Reproduce each record exactly, but exclude every picture.

── MATERIAL TO PROCESS ──

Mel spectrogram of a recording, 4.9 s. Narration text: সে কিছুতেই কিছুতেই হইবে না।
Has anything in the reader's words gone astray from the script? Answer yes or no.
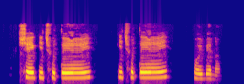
no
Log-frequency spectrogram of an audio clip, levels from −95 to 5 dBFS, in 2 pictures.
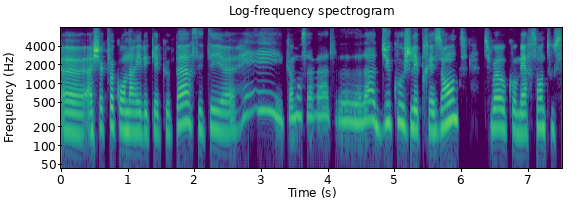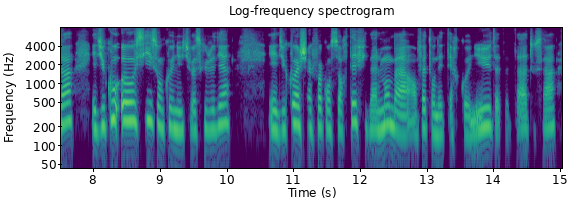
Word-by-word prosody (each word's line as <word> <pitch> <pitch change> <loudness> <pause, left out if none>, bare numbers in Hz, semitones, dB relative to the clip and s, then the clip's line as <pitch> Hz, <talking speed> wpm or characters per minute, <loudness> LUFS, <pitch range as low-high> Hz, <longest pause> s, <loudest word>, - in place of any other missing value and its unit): heu, - - -1
à 165 -1 +2
chaque 195 +4 +10
fois 205 - 0
qu'on 180 -2 -1
arrivait 170 -1 -2
quelque 165 0 -5
part, 215 +8 +1
c'était, 180 -1 -3
heu: 165 0 -4 0.3
«Hey, 360 -8 -4
comment 300 +1 -5
ça 295 0 -2
va? 305 +1 -7
Lalala» 245 0 -4
du 220 +4 +2
coup 235 -1 -3
je 200 -1 +8
les 185 -2 +3
présente, 200 +12 +1 0.2
tu 205 - -1
vois, 195 0 +1
aux 185 - -6
commerçants, 175 +3 -1
tout 185 -1 -5
ça 230 +7 +2 0.3
et 185 - -2
du 205 +3 +3
coup, 265 +4 +1
eux - - +6
aussi, 250 +1 +5
ils - - +1
sont 215 -4 +2
connus, 185 -3 -4
tu - - 0
vois - - -5
ce - - +1
que 190 - -8
je - - -6
veux - - -6
dire? 220 +4 -1 0.6
Et 180 - -1
du 180 +2 -3
coup, 235 - -4
à 220 - +3
chaque 195 -2 +9
fois 195 +3 -5
qu'on 185 -1 -7
sortait 240 +8 0
finalement, 195 +2 -3
ben, 160 -6 0
en - - -8
fait, 190 0 -5
on 160 - -5
était 150 - -8
reconnus 200 +6 -3
tatata, 95 - -8
tout - - -7
ça 95 +1 -4
195 Hz, 235 wpm, -24 LUFS, 175-235 Hz, 0.6 s, chaque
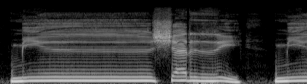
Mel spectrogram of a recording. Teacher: Nah, kalau ming itu sepertinya langsung ke hidung. Ini salah ya. Tetap eng-nya itu samar jelas. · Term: ikhfa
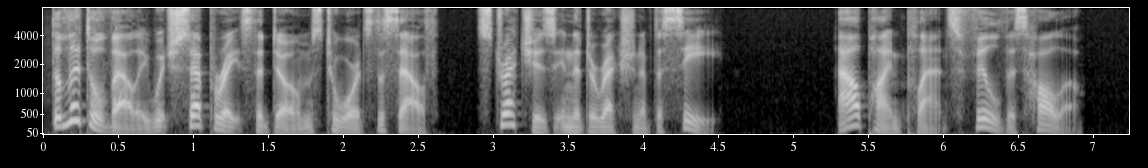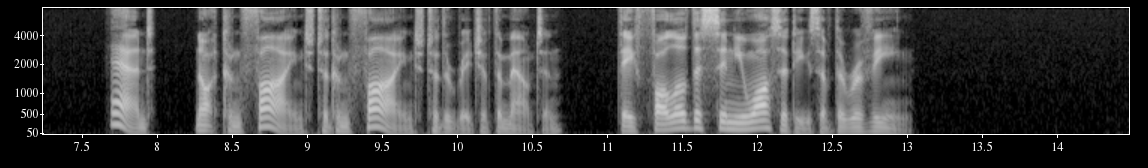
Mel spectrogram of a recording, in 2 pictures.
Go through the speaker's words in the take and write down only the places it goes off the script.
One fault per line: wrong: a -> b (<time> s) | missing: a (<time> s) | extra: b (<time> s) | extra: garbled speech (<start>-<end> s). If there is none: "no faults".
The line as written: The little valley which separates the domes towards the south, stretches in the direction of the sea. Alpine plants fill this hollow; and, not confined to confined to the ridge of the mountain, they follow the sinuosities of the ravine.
no faults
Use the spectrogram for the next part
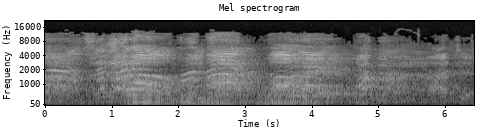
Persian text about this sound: گفتم دیگه اسم سوره رو ببرم شما فریاد درود و سلامتون بلند میشه.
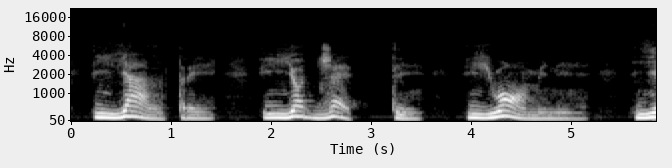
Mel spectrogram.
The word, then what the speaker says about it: gli altri: On dit gli altri, on ne prononce pas le I.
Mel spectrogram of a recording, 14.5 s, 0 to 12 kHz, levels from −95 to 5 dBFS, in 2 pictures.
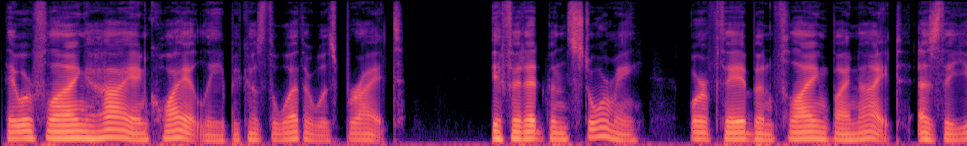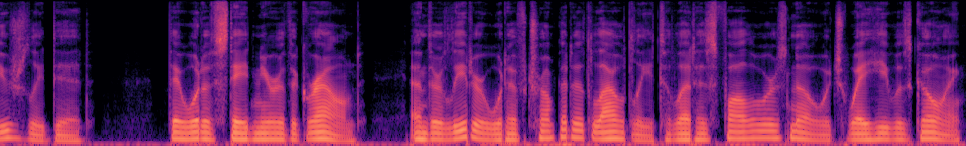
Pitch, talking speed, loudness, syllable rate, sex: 105 Hz, 215 wpm, -22 LUFS, 5.3 syllables/s, male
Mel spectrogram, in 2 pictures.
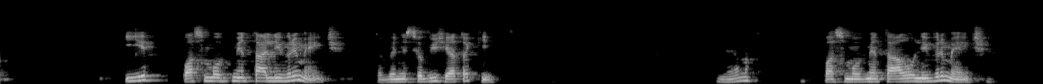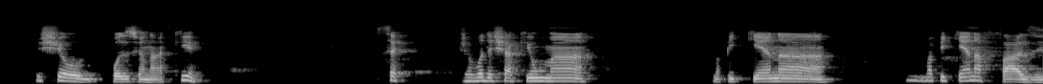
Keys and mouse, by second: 1.1-3.0 drag, 1.4 g, 3.2-4.9 middle drag, 6.4 right click, 6.6 g, 6.8-8.4 drag, 9.9 g, 13.6 middle click, 13.8 g, 14.6 click, 17.6-20.8 middle drag.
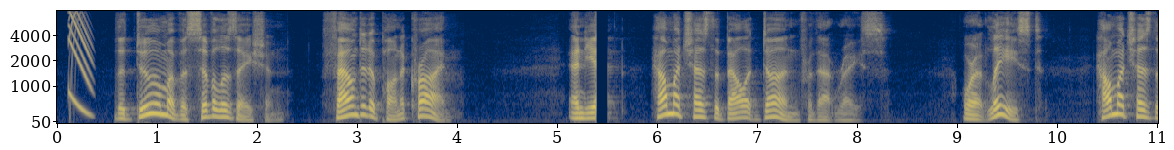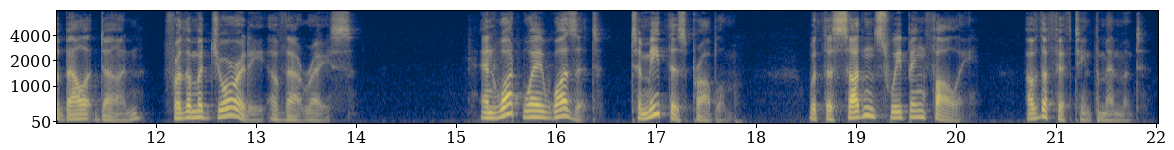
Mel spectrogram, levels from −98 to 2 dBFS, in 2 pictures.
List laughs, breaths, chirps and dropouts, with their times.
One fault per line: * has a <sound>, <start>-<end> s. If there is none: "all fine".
* has a chirp, 0.1-0.4 s
* has a dropout, 5.4-5.5 s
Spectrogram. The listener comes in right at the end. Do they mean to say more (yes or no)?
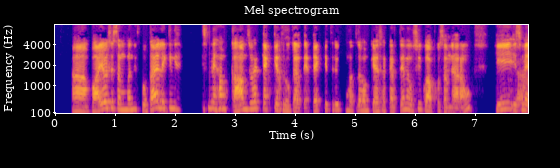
no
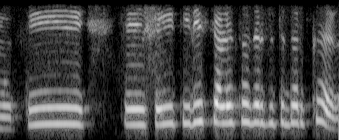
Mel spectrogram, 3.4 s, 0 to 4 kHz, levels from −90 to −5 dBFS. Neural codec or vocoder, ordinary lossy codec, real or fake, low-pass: none; none; real; 3.6 kHz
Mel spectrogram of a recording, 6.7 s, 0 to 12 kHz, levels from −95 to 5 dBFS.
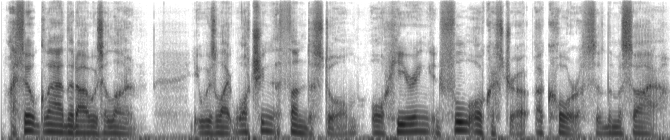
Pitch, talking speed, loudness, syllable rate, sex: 115 Hz, 205 wpm, -18 LUFS, 5.6 syllables/s, male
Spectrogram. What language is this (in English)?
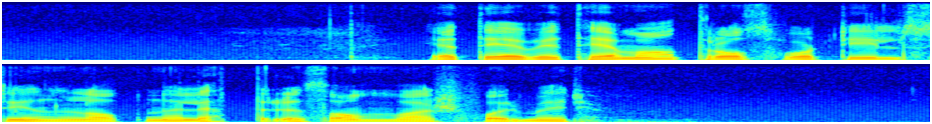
Norwegian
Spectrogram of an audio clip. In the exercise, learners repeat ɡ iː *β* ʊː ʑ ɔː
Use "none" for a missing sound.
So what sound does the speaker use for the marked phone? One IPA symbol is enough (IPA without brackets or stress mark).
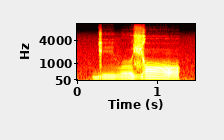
β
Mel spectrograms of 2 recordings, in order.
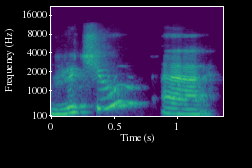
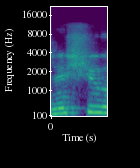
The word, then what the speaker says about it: Richu: I'm Richu. It's Rich with the U. I know a lot of folks actually pronounce it as Rishu or Riku.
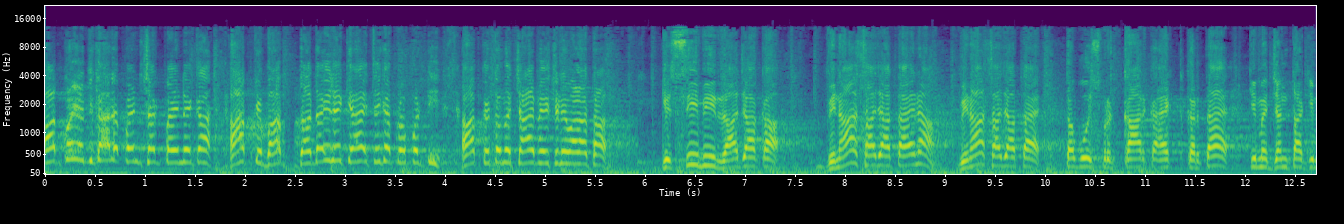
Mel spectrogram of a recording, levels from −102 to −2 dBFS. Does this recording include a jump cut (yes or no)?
yes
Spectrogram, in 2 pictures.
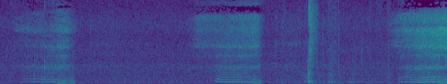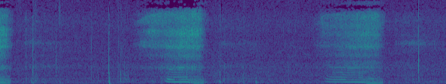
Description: My bee hotch was starting to snore a little.... So. I stopped it. Lol.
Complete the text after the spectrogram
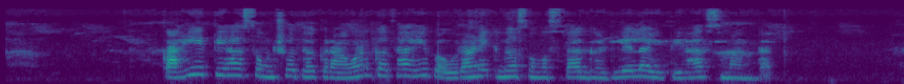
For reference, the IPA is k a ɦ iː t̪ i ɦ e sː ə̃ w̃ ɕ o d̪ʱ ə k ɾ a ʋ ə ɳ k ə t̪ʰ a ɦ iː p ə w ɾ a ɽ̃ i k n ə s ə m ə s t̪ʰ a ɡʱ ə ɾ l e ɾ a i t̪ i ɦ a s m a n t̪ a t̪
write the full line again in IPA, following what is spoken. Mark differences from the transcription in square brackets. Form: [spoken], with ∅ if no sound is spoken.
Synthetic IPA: k a ɦ iː t̪ i ɦ [a] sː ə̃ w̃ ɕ o d̪ʱ ə k ɾ a ʋ ə ɳ k ə t̪ʰ a ɦ iː p ə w ɾ a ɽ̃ i k n ə s ə m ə s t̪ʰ a ɡʱ ə [ɽ] l e [l] a i t̪ i ɦ a s m a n t̪ a t̪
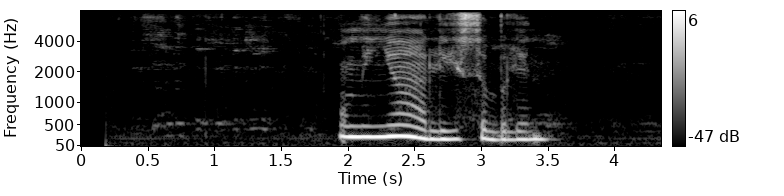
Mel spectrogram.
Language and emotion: Russian, sad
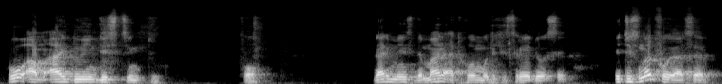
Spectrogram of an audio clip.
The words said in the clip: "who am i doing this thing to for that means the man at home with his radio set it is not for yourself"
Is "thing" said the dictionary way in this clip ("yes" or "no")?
no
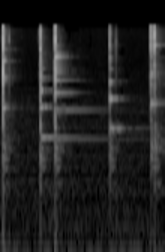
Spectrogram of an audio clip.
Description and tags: plucking a guitar neck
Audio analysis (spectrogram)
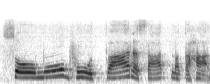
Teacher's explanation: सोमो भूत्वा, चारही अक्षर दीर्घ आहेत हं. सोमो भूत्वा, त्वा म्हणताना तोंड पूर्ण उघडायचं आहे.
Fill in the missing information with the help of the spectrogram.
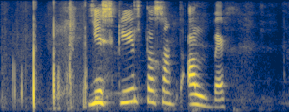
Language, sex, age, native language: Icelandic, female, 9, Icelandic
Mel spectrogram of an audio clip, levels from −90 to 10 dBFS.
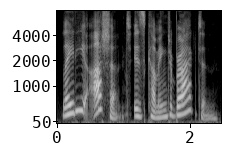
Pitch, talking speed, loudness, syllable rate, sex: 220 Hz, 145 wpm, -19 LUFS, 4.5 syllables/s, female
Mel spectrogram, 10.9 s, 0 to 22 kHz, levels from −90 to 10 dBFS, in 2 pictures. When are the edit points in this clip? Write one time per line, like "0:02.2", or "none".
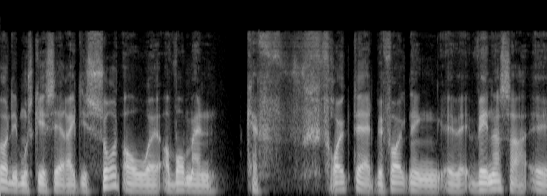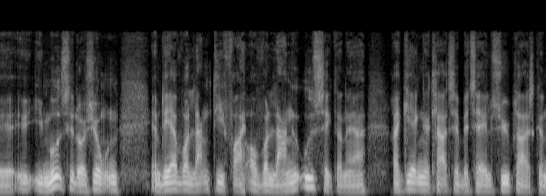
0:01.2
0:07.9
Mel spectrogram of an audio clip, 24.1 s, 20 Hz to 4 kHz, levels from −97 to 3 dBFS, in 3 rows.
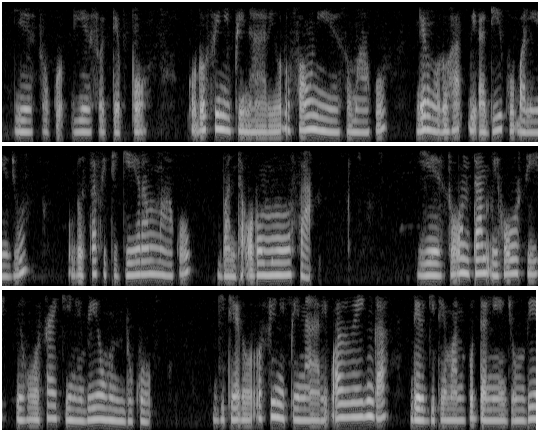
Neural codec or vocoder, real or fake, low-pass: none; real; 3.6 kHz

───

## EXPECTED ANSWER
Mel spectrogram of a recording, 4.9 s. Narration text: সে কিছুতেই কিছুতেই হইবে না।
Has anything in the reader's words gone astray from the script? Answer yes or no.
no
Log-frequency spectrogram of an audio clip, levels from −95 to 5 dBFS, in 2 pictures.
Word-by-word prosody (each word's line as <word> <pitch> <pitch change> <loudness> <pause, left out if none>, bare numbers in Hz, semitones, dB relative to the clip and s, then the clip's line as <pitch> Hz, <talking speed> wpm or characters per minute, <loudness> LUFS, <pitch range as low-high> Hz, <longest pause> s, <loudest word>, - in place of any other missing value and its unit): heu, - - -1
à 165 -1 +2
chaque 195 +4 +10
fois 205 - 0
qu'on 180 -2 -1
arrivait 170 -1 -2
quelque 165 0 -5
part, 215 +8 +1
c'était, 180 -1 -3
heu: 165 0 -4 0.3
«Hey, 360 -8 -4
comment 300 +1 -5
ça 295 0 -2
va? 305 +1 -7
Lalala» 245 0 -4
du 220 +4 +2
coup 235 -1 -3
je 200 -1 +8
les 185 -2 +3
présente, 200 +12 +1 0.2
tu 205 - -1
vois, 195 0 +1
aux 185 - -6
commerçants, 175 +3 -1
tout 185 -1 -5
ça 230 +7 +2 0.3
et 185 - -2
du 205 +3 +3
coup, 265 +4 +1
eux - - +6
aussi, 250 +1 +5
ils - - +1
sont 215 -4 +2
connus, 185 -3 -4
tu - - 0
vois - - -5
ce - - +1
que 190 - -8
je - - -6
veux - - -6
dire? 220 +4 -1 0.6
Et 180 - -1
du 180 +2 -3
coup, 235 - -4
à 220 - +3
chaque 195 -2 +9
fois 195 +3 -5
qu'on 185 -1 -7
sortait 240 +8 0
finalement, 195 +2 -3
ben, 160 -6 0
en - - -8
fait, 190 0 -5
on 160 - -5
était 150 - -8
reconnus 200 +6 -3
tatata, 95 - -8
tout - - -7
ça 95 +1 -4
195 Hz, 235 wpm, -24 LUFS, 175-235 Hz, 0.6 s, chaque
Mel spectrogram of a recording. Teacher: Nah, kalau ming itu sepertinya langsung ke hidung. Ini salah ya. Tetap eng-nya itu samar jelas. · Term: ikhfa
Mel spectrogram of a recording, in 2 pictures.
Go through the speaker's words in the take and write down only the places it goes off the script.
One fault per line: wrong: a -> b (<time> s) | missing: a (<time> s) | extra: b (<time> s) | extra: garbled speech (<start>-<end> s). If there is none: "no faults".
The line as written: The little valley which separates the domes towards the south, stretches in the direction of the sea. Alpine plants fill this hollow; and, not confined to confined to the ridge of the mountain, they follow the sinuosities of the ravine.
no faults
Use the spectrogram for the next part
Persian text about this sound: گفتم دیگه اسم سوره رو ببرم شما فریاد درود و سلامتون بلند میشه.
Mel spectrogram.
The word, then what the speaker says about it: gli altri: On dit gli altri, on ne prononce pas le I.
Mel spectrogram of a recording, 14.5 s, 0 to 12 kHz, levels from −95 to 5 dBFS, in 2 pictures.
Pitch, talking speed, loudness, syllable rate, sex: 105 Hz, 215 wpm, -22 LUFS, 5.3 syllables/s, male
Mel spectrogram, in 2 pictures.
Keys and mouse, by second: 1.1-3.0 drag, 1.4 g, 3.2-4.9 middle drag, 6.4 right click, 6.6 g, 6.8-8.4 drag, 9.9 g, 13.6 middle click, 13.8 g, 14.6 click, 17.6-20.8 middle drag.
Mel spectrogram, levels from −98 to 2 dBFS, in 2 pictures.
List laughs, breaths, chirps and dropouts, with their times.
One fault per line: * has a <sound>, <start>-<end> s. If there is none: "all fine".
* has a chirp, 0.1-0.4 s
* has a dropout, 5.4-5.5 s
Spectrogram. The listener comes in right at the end. Do they mean to say more (yes or no)?
no
Mel spectrogram, 3.4 s, 0 to 4 kHz, levels from −90 to −5 dBFS. Neural codec or vocoder, ordinary lossy codec, real or fake, low-pass: none; none; real; 3.6 kHz
Mel spectrogram of a recording, 6.7 s, 0 to 12 kHz, levels from −95 to 5 dBFS.
Pitch, talking speed, loudness, syllable rate, sex: 115 Hz, 205 wpm, -18 LUFS, 5.6 syllables/s, male
Spectrogram. What language is this (in English)?
Norwegian
Spectrogram of an audio clip. In the exercise, learners repeat ɡ iː *β* ʊː ʑ ɔː
Use "none" for a missing sound.
So what sound does the speaker use for the marked phone? One IPA symbol is enough (IPA without brackets or stress mark).
β
Mel spectrograms of 2 recordings, in order.
The word, then what the speaker says about it: Richu: I'm Richu. It's Rich with the U. I know a lot of folks actually pronounce it as Rishu or Riku.
Mel spectrogram of a recording, levels from −102 to −2 dBFS. Does this recording include a jump cut (yes or no)?
yes
Spectrogram, in 2 pictures.
Description: My bee hotch was starting to snore a little.... So. I stopped it. Lol.
Complete the text after the spectrogram
For reference, the IPA is k a ɦ iː t̪ i ɦ e sː ə̃ w̃ ɕ o d̪ʱ ə k ɾ a ʋ ə ɳ k ə t̪ʰ a ɦ iː p ə w ɾ a ɽ̃ i k n ə s ə m ə s t̪ʰ a ɡʱ ə ɾ l e ɾ a i t̪ i ɦ a s m a n t̪ a t̪
write the full line again in IPA, following what is spoken. Mark differences from the transcription in square brackets. Form: [spoken], with ∅ if no sound is spoken.
Synthetic IPA: k a ɦ iː t̪ i ɦ [a] sː ə̃ w̃ ɕ o d̪ʱ ə k ɾ a ʋ ə ɳ k ə t̪ʰ a ɦ iː p ə w ɾ a ɽ̃ i k n ə s ə m ə s t̪ʰ a ɡʱ ə [ɽ] l e [l] a i t̪ i ɦ a s m a n t̪ a t̪
Mel spectrogram.
Language and emotion: Russian, sad
Spectrogram of an audio clip.
The words said in the clip: "who am i doing this thing to for that means the man at home with his radio set it is not for yourself"
Is "thing" said the dictionary way in this clip ("yes" or "no")?
no
Spectrogram of an audio clip.
Description and tags: plucking a guitar neck
Audio analysis (spectrogram)
Teacher's explanation: सोमो भूत्वा, चारही अक्षर दीर्घ आहेत हं. सोमो भूत्वा, त्वा म्हणताना तोंड पूर्ण उघडायचं आहे.
Fill in the missing information with the help of the spectrogram.
Language, sex, age, native language: Icelandic, female, 9, Icelandic
Mel spectrogram of an audio clip, levels from −90 to 10 dBFS.
Pitch, talking speed, loudness, syllable rate, sex: 220 Hz, 145 wpm, -19 LUFS, 4.5 syllables/s, female
Mel spectrogram, 10.9 s, 0 to 22 kHz, levels from −90 to 10 dBFS, in 2 pictures. When are the edit points in this clip? Write one time per line, like "0:02.2", or "none".
0:01.2
0:07.9
Mel spectrogram of an audio clip, 24.1 s, 20 Hz to 4 kHz, levels from −97 to 3 dBFS, in 3 rows.
Neural codec or vocoder, real or fake, low-pass: none; real; 3.6 kHz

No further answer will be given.